One of our key employees has been dealing with a family crises this past year. Her older brother has been gravely ill and this has required her to make numerous trips back and forth to St. Louis where he lives. It’s a large, tight knight, Greek Orthodox clan. Her parents are elderly and her brother, knowing that the end was near, wanted his baby sister by his side. She spoils him.
Earlier this year, he told his sister that he wanted to take a trip to Mexico and stay at his favorite resort. He wanted her to go with him. He was cleared for travel by his doctor, but really, travel was probably not the best idea, and it put a strain on his travel companions. He wound up spending 3 days in the hospital while he was there.
Knowing full well his diagnosis, her brother had made his wishes known and originally wanted to donate his body to science. But in the end, he deferred to his mother’s desire, as she had made it clear that she wanted a traditional burial. It’s only been in the last 12 years or so that Greek Orthodox have allowed cremation. Gail Ruben wrote a comprehensive article on Greek Orthodox funeral traditions that includes do’s and don’ts, gift ideas, and the reader comments are informative and helpful.

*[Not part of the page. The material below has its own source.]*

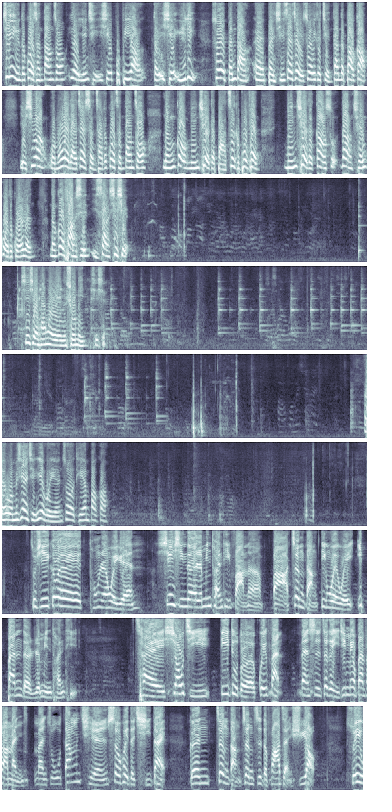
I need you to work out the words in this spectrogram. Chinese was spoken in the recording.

The point of this story is to say that I wanted to give her a memorial gift in remembrance of her brother. She loves blooming plants and brings in cuttings from her gardens that brighten the warehouse. She doesn’t really have room on her desk for an arrangement, but I know she would shuffle to make room. Her yard is full of bushes and blooms and she has spent the last few months digging holes and moving plantings around to create space. So, she really doesn’t need another one.
I believe in the healing powers of flowers. Especially, this time of year. Around here, everything is still drab. We see little signs of life, greening and buds starting to form, so it won’t be long, and the hummingbirds will arrive in about a week.
Usually, when trying to decide what to pick flowers for an arrangement or gift, I start with the person’s birth flower. For him, October is the marigold. Seriously? It’s not my favorite, but that’s not what it’s about, and the more I thought about it, it seems like marigolds would be a good choice.
It’s an annual and that will suit her just fine. I discovered that the marigold has a Mediterranean heritage. The strong punch of color orange and yellow is happy (and was his favorite color), and even though it doesn’t smell terrific, there are lots of benefits to this flower. They are hardy and could be placed on the patio or by the pool to help repel pesky insects and deer. I’m not sure if I’m going to do a wreath or potted, but I just remembered that there is a large container at the entrance to the warehouse that she keeps stocked with seasonal plantings. It’s just dirt now and might be a welcome site when she returns to work.